Pithom (Hebrew: ) also called Per-Atum or Heroöpolis or Heroonopolis (Greek: or ) was an ancient city of Egypt. Multiple references in ancient Greek, Roman, and Hebrew Bible sources exist for this city, but its exact location remains somewhat uncertain. A number of scholars identified it as the later archaeological site of Tell El Maskhuta. Others identified it as the earlier archaeological site of Tell El Retabeh.
This name comes from Hebrew Pithom which was taken from the Late Egyptian name *Pi-?At?m (< *Par-?At?ma) 'House of Atum'. Atum, a solar deity, was one of the major gods of ancient Egypt, and a sun-god of Heliopolis.
Pithom is one of the cities which, according to Exodus 1:11, was built for the Pharaoh of the oppression by the forced labor of the Israelites. The other city was Ramses; and the Septuagint adds a third, "On, which is Heliopolis." These cities are called by a Hebrew term rendered in the Authorized Version "treasure cities" and in the Revised Version "store cities." The Septuagint renders it "strong [or "fortified"] cities." The same term is used of certain cities of King Solomon in I Kings 9:19 (comp. also II Chronicles 16:4).
Heroöpolis was a large city east of the Nile Delta, situated near the mouth of the Royal Canal which connected the Nile with the Red Sea. Although not immediately upon the coast, but nearly due north of the Bitter Lakes, Heroöpolis was of sufficient importance, as a trading station, to confer its name upon the arm of the Red Sea which runs up the Egyptian mainland as far as Arsinoë (near modern Suez) -- the modern Gulf of Suez. It was the capital of the 8th nome of Lower Egypt.
Early on, the location of Pithom--just like the locations of other similar sites, such as Tanis--had been the subject of much conjecture and debate.
The 10th century Jewish scholar, Saadia Gaon, identified the place in his Judeo-Arabic translation of the Pentateuch as Faiyum, 100 kilometres (62 miles) southwest of Cairo.
Édouard Naville and Flinders Petrie were looking for Pithom along the Wadi Tumilat, an arable strip of land serving as the ancient transit route between Egypt and Canaan across the Sinai--the biblical 'Way of Shur'. In the spring of 1883, Naville believed he had identified Pithom as the archaeological site Tell El Maskhuta. The site of Pithom, as identified by Naville, is at the eastern edge of Wadi Tumilat, south-west of Ismaïlia.

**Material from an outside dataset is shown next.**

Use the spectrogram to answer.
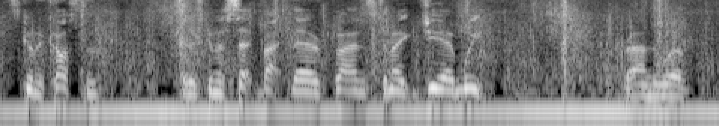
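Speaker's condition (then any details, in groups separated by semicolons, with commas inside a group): No condition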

Petrie agreed with this identification. John Holladay, a more recent investigator of the site, also supports this opinion.
Eight miles west from Tell El Maskhuta is the site of Tell El Retabeh. This is approximately the midpoint of Wadi Tumilat.
Here was found a group of granite statues representing Ramesses II, two inscriptions naming Pr-Itm (Temple of Atum), storehouses and bricks made without straw. So archeologists (wrongly) concluded that this was the site of Pi-Ramesses. The excavations carried on by Naville for the Egypt Exploration Fund uncovered a city wall, a ruined temple, and the remains of a series of brick buildings with very thick walls and consisting of rectangular chambers of various sizes, opening only at the top and without any entrances to one another.
Some scholars, such as Manfred Bietak and Kenneth Kitchen, have argued that this was the ancient Pithom. This opinion goes back to the 19th century, when Alan Gardiner first identified Pithom with the site of Tell El Retaba, and this was later accepted by William F. Albright, and Kenneth Kitchen. Yet archeological excavations seem to show that Tell El Retaba had been unoccupied during the period when we find monuments relating to a town called Pithom.
More recent analyses have demonstrated that the designation for the temple of Atum, pr-itm, can be found in inscriptions at both sites--both at Tell El Retaba and at Tell El Maskhuta. This seems to demonstrate that the name 'Pithom' was used originally for the earlier site, Tell El Retaba, before it was abandoned. And when the newer city of Tel El Maskhuta was built, the same name was applied to it as well - as the temple of Atum was moved to El Maskhuta. Thus, in effect, 'Pithom' was moved to a new location, which phenomenon is attested with some other cities as well, such as Migdol.
Modern excavations at Tel El Maskhuta were carried out by the University of Toronto 'Wadi Tumilat Project' under the direction of John Holladay. They worked over five seasons between 1978 and 1985. These excavations have shown that the history of Tel El Maskhuta is quite complex. There was a Middle Bronze IIB settlement there (18th-17th centuries BC), associated with the Hyksos, followed by a long break until the late 7th century BC, when there was rebuilding.